Ever since the Wise Men, there has been a “rule of three” associated with Christmas. Three ships a’sailing in on Christmas Day in the morning. Three ghosts to visit Ebenezer Scrooge. And in my family, the three disasters Christmas Curse.
The Curse isn’t in effect every year. Most Christmases for my family are filled with the normal holiday joys and mishaps that accompany large group gatherings. There are heirloom recipes that fail unexpectedly, or disastrous spills of red wine on something white. We forget to take family photos until the day after the big celebration, as people are leaving – exhausted and unshowered. You get the idea. Like most families, mine may be momentarily flummoxed by these occurrences, but we are able (eventually) to take them in stride with good will and humor.
Now and then, though, The Curse kicks in and all bets are off. My brother, for example, experienced the Curse as days before Christmas the furnace went out in his house, then a second furnace died in the apartment he rents to an older tenant, then his wife had an accident with the family car. Service and repairman sightings in Chicago the day before Christmas are more rare (and more precious) than sightings of Santa emerging from the fireplace with a bag of goodies. Boom. Best-laid plans for a relaxed family Christmas derailed.
I could regale you with stories of the various manifestations of The Christmas Curse over the last fifty years. But I won’t. Suffice it to say, despite these events, we’ve always somehow survived and lived to tell the tales. Usually, with enough distance, we are able to laugh about them. They become part of the cannon of family lore, told and retold as evidence of both the existence of The Curse and our family’s resilience.
This year turns out to be a Curse year. The three events happened to my parents, and all three were financially impactful. More heart-rending than the money (and this is saying a lot, because my folks are on a fixed income) was that the Curse necessitated moving the holiday celebration from their home to my sister’s. When you’ve planned every detail of the perfect Christmas, needing to renegotiate every one of those details can be overwhelming.
Yesterday, I woke in the guest room at my parents’ home and stumbled out to the kitchen for my first cup of coffee. My parents had been up for hours, making lists of things that needed to be done – people to be called, stuff to be packed for transport to my sister’s, items to be replaced as aftereffects of the three curse events. As I sat listening and huddling into the warmth of my cup of joe, I heard the following exchange:
Dad: Listen.

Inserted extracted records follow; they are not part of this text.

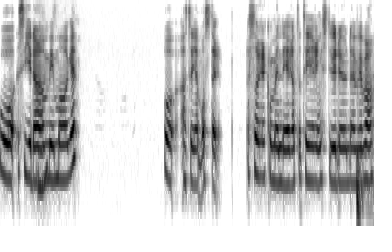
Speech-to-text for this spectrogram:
på sidan av Mm. min mage. Och alltså jag måste så rekommendera tatueringsstudion där vi var.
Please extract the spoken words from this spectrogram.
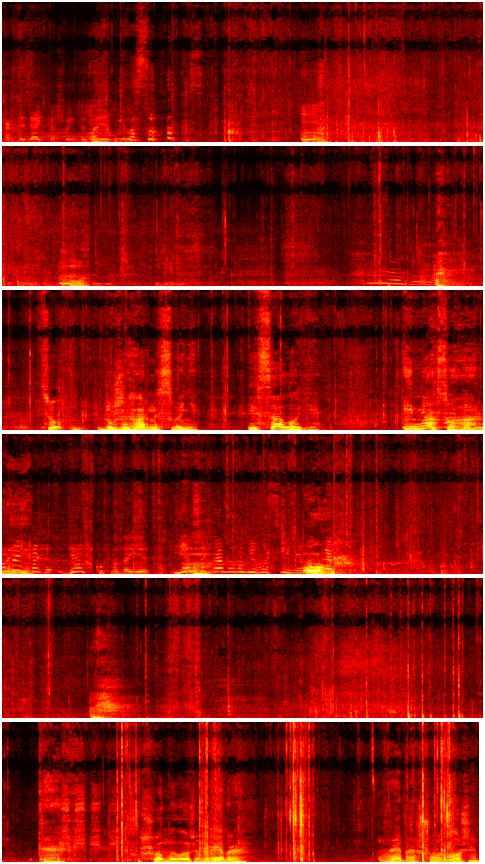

The thing to remember is I love you and you love me.
Mom: Yes. Let’s cling to that.
Then they both erupted into gales of laughter.
And that, my friends, is the thing to remember whenever The Christmas Curse strikes: love and good will always carry the day. Fifty-plus years of experience should have taught us that The Curse has an answer in The Christmas Blessing – as the old carol says, “love came down at Christmas”.
Regardless of the cares and worries wearing on our hearts, let’s cling to that.